Me tiro whakamuri, kia anga whakamua –"if we want to shape Aotearoa New Zealand's future, start with our past". We are very well-placed to support teachers to engage with this curriculum, whether the students arrive by coach as part of a road trip or we connect via digital platforms such as Zoom and Google classrooms.
As teachers are challenged to provide students with access to multiple perspectives of New Zealand history, we are delighted with our pilot programmes completed with a number of schools who have both visited us in Waiouru and engaged through digital platforms.
It is now 106 years since those first New Zealand troops came ashore at Gallipoli, the first major combat role for our forces in the Great War, which cost 2,721 lives and untold physical and mental maiming.
The early morning light of a Dawn Service that remembers this campaign is still the most emotional and compelling commemoration of this unique day.
At the National Army Museum, we are very proud to be entrusted with the important task of engaging current and future generations of school students in remembering the events of the past, hearing the stories and thinking critically about New Zealand's heritage, actively contributing to citizenship and collective development.

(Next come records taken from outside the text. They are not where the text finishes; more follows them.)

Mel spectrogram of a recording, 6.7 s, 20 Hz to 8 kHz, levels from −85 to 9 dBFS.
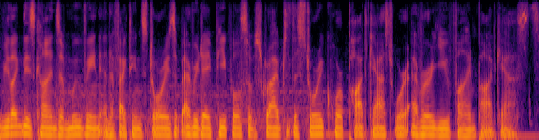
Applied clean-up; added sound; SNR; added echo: none; none; none; none.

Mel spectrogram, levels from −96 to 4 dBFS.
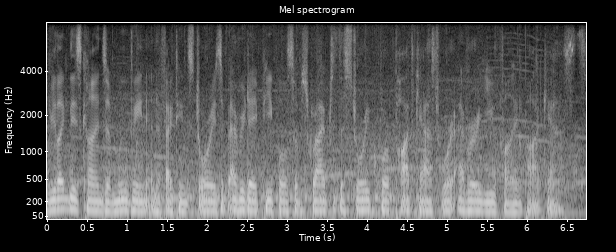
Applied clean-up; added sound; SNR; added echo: none; Crowd; 10 dB; none.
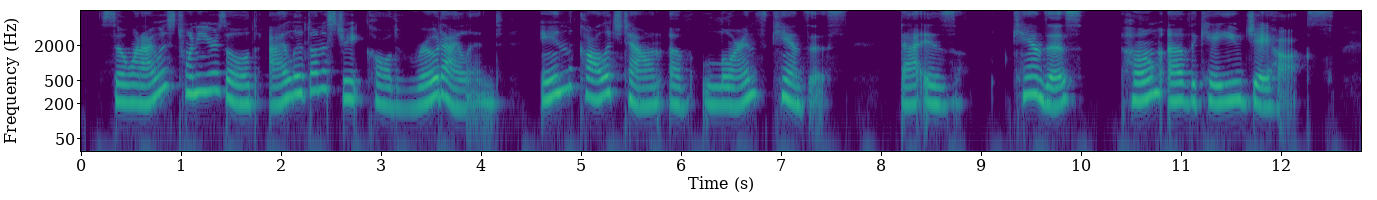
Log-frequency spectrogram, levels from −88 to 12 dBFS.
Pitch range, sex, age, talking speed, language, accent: 200-260 Hz, female, 20-39, 140 wpm, English, American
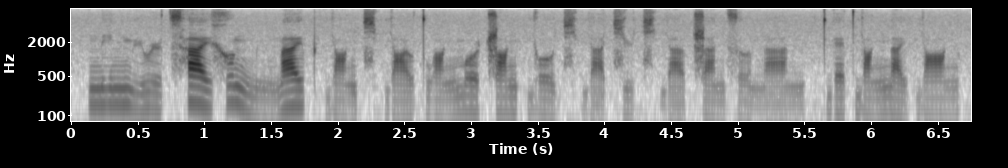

• Maree Brannigan is director of the National Army Museum Te Mata Toa.